And of course once you’ve got the wire, you wind up making other fun stuff like the necklace (a crystal wrapped in wire, then wrapped in felted wool, then hung on the copper wire).
Shawl pins also make great hair sticks! (Which of course also means that if you don’t want to make shawl pins, you can buy hair sticks with big tops to use as shawl pins.)

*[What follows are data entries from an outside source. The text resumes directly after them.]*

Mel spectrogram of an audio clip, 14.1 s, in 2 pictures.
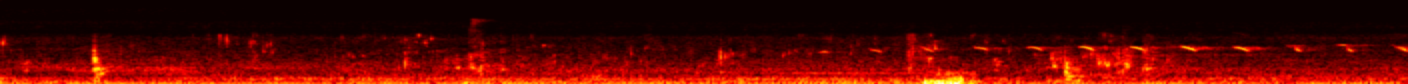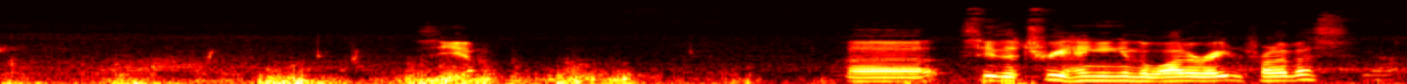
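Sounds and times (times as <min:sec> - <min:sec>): low rumble of wind: 0:00.0 - 0:14.0
water: 0:00.0 - 0:14.0
bird chirping: 0:03.9 - 0:07.3.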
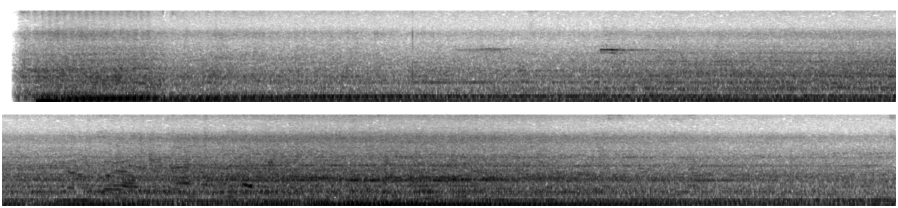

Details on each stick: 1. Stick from the yard with necklace pendants, stained and polyurethaned. 2. Wooden dowel, unstained, red wire wrapped around a glass stone (glue behind the stone helps with security). 3. Wooden dowel, stained and polyurethaned, seashell glued on to a flat end of the stick with copper wire wrapped around for both decoration and security. A separate wire is bent and hanging through the hole, beads added to each end, and wire wrapped into spirals with the round nose pliers to hold the beads on. 4. Wooden dowel, I tried my hand at making a spiral shaft, but you really kind of need a wood turning machine. The pendant glued and wired on to this was the top of a broken hair stick. 5. Haven’t decided what to put on this stick from the yard yet, but it is urethaned and ready…. 6. This was a chopstick from a chinese restaurant, unstained. I colored it with colored pencils to look like those harmony wood knitting needles you see in magazines. (This was an experiment, didn’t come out quite like I hoped, but its okay.) Copper colored wire wrapped through the hole and spiraled at the ends to hold the bead on.